Civil Rights in the '60s
Part 2: Retired Investigators Reflect on 16th Street Baptist Church Bombing
Investigators at the 16th Street Baptist Church after it was bombed on September, 15, 1963.
On September 15, 1963—50 years ago this Sunday—five young girls preparing for Sunday worship services were in the basement of the 16th Street Baptist Church in Birmingham, Alabama, when a bomb tore through the church’s east wall, killing four of them.
The blast at the African-American church—a popular meeting place for civil rights leaders like the Rev. Martin Luther King, Jr.—was a turning point in the civil rights movement. The killing of young innocents—Addie Mae Collins, Denice McNair, Carole Robertson, and Cynthia Wesley—drew national attention to Birmingham...a city some already called “Bombingham” because of its volatile pattern of racially motivated attacks.
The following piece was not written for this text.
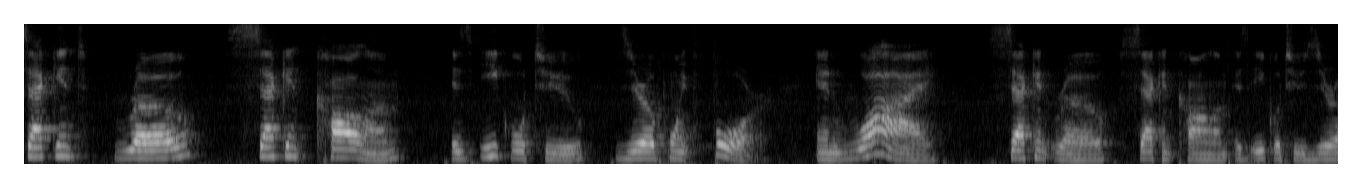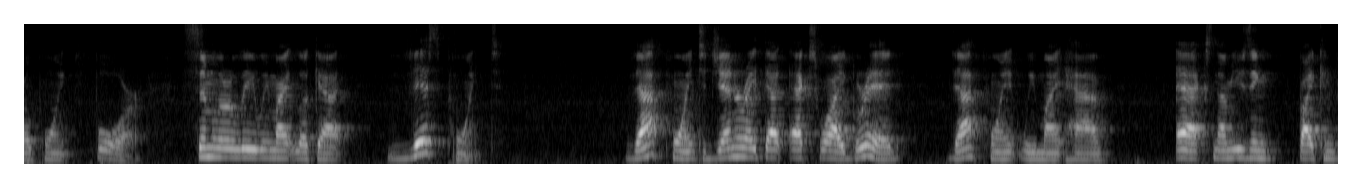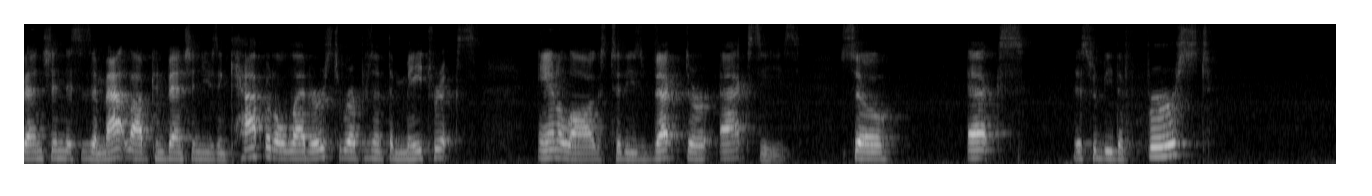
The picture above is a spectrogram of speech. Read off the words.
second row, second column is equal to 0.4. And y, second row, second column is equal to 0.4. Similarly, we might look at this point. That point, to generate that XY grid, that point we might have X. Now I'm using by convention, this is a MATLAB convention using capital letters to represent the matrix analogs to these vector axes. So X, this would be the first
The FBI sent dozens of agents to investigate, but reluctant witnesses and a lack of prosecutable evidence made it hard to bring the bombers to justice. It wasn’t until a decade later in 1977 that one of the bombers, Robert “Dynamite” Chambliss, was convicted for his role in the case, but evidence still suggested more conspirators. In the mid-‘90s FBI Birmingham Special Agent in Charge Rob Langford reopened the case, assigning senior agent Bill Fleming and recruiting Birmingham Police Department Sgt. Ben Herren to work it full time.
“It pretty much looked like an uphill battle,” said Herren, who is now retired and living in Birmingham. He and Fleming were initially reluctant to take the case, given that more than 100 potential witnesses had died in the decades since the bombing. In 1996, Herren recalled thinking it was the ultimate cold case. “But if we’re going to do it,” he said at the time, “we need to do it right, because this is the last time that it would be feasible to try to reinvestigate.”
For nearly 15 months, the two scoured the case files with a singular focus on finding new leads. “I didn’t read anything else about it,” Herren said. “I wanted the files to lead me through the investigation instead of me trying to lead the investigation.” The files led them back to familiar names from earlier probes.
They tracked down Bobby Cherry, a known Birmingham Ku Klux Klan member who had moved to Texas, and interviewed him for four hours. The exchange so incensed Cherry that he called a press conference to loudly proclaim his innocence. It made national news, and the FBI’s phones started ringing. “This was the best thing to happen to our investigation,” Fleming said, “because we started getting witnesses and people that were able to give us information.” The witness accounts would eventually implicate Cherry at trial.
As tips rolled in and more witnesses stepped forward, Fleming and Herren expanded their focus to Tommy Blanton, who was suspected in the early investigation—enough so that agents had planted listening devices at his home. Fleming tracked down the old reel-to-reel tapes, which revealed Blanton in scratchy audio explaining to his wife and another man the details of how the bomb plot unfolded.
Relying heavily on the tapes, a jury in 2001 needed only a couple hours to render a guilty verdict against Blanton on state murder charges. He was sentenced to life in prison, where he remains today. Cherry was convicted in 2002 for his role as a co-conspirator and sentenced to life in prison, where he died in 2004.
Fleming and Herren, who remain close friends today, have been lauded for their tireless work. But they are quick to credit others who stepped forward in the course of their investigation.
“If it was not for the people who read the paper and [saw] the TV spot—and all we had was the file—I don’t know that we would have ever accomplished anything,” Fleming said.
Both have said the investigation was the most rewarding case they ever worked. “You feel like you have done the job,” Herren said. “Even though it looked like a tremendous uphill battle, we finally got justice for the little girls.”
Many of the witnesses tracked down by Bill Fleming and Ben Herren were eager to talk. In one example, Herren described how one of Cherry’s granddaughters met them at the door and began talking even before introductions. “Oh my gosh, I’m glad y’all are investigating,” she said. “You ought to hear what he talks about at family reunions.”
Interviews with the suspects’ former associates were notably less fruitful, even with the passage of time. More than once the investigators sat in former Klan members’ living rooms marveling at the presence of a family Bible during their interviews. “I always kept thinking maybe one person—one who hadn’t cleared their conscience a little bit—would tell us what they know about it because they’re getting up in age, getting ready to meet their maker,” Herren said. That never happened.